For immediate release – April 25, 2016
Contact: Glenn Backes 916-202-2538
Reconsideration Granted – Needs 3 More Votes to Pass
Sacramento—A bill to repeal ineffective and costly sentencing enhancements for prior drug convictions fell short of the votes needed to pass the California State Senate today. It is eligible to be brought up again for consideration in coming days to see if the necessary votes can be garnered.

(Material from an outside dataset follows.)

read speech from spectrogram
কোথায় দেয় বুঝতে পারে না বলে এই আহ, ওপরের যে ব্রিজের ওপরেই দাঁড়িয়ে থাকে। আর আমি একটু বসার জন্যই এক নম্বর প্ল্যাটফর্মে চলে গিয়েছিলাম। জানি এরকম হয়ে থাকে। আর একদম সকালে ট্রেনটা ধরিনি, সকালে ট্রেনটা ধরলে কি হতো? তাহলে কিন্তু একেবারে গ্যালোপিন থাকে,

SB 966, authored by Holly Mitchell of Los Angeles, had strong support from most Democratic Senators, who in debate described it as an issue of racial justice for Latinos and African Americans who are disproportionately targeted for long sentences, even though drug use and drug sale is equally prevalent in all racial and ethnic groups. It was also described as an end to an expensive policy that has failed to effectively deter drug sales or drug use.

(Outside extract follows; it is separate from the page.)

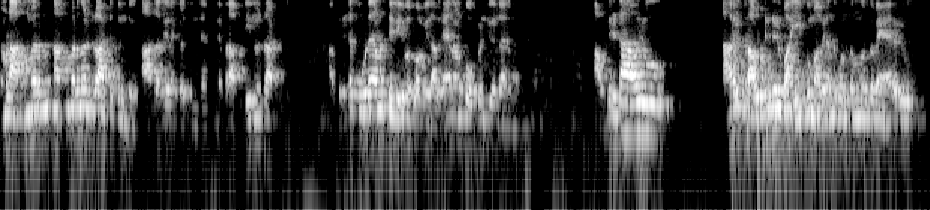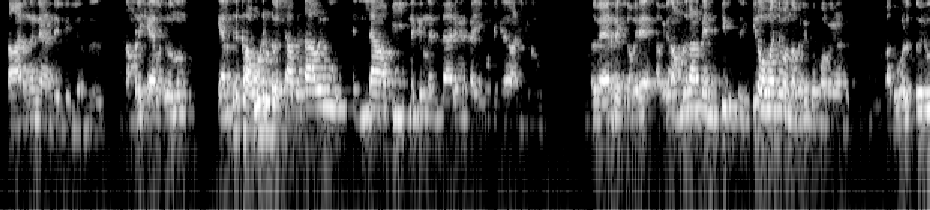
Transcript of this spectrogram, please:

The bill would maintain the current base penalty for possession for sale of a controlled substance of two to four years, or for sale of a drug, a penalty up to five years. It would repeal the section of code that adds an additional three years for each prior conviction – convictions for which people have already been punished, and result in some people being sentenced to more than ten years in county jail, even though they have no prior convictions.
The bill needs 21 votes to pass the Senate. Today, 18 Democratic Senators voted in favor of the bill. All 14 Republicans and three Democrats opposed.
Five Senators abstained, neither voting Aye nor No: Senator Hertzberg of the San Fernando Valley, Senator Hueso of San Diego & Imperial, Senator Jackson of Santa Barbara, Senator Mendoza of Whittier, and Senator Wolk of Davis/Fairfield.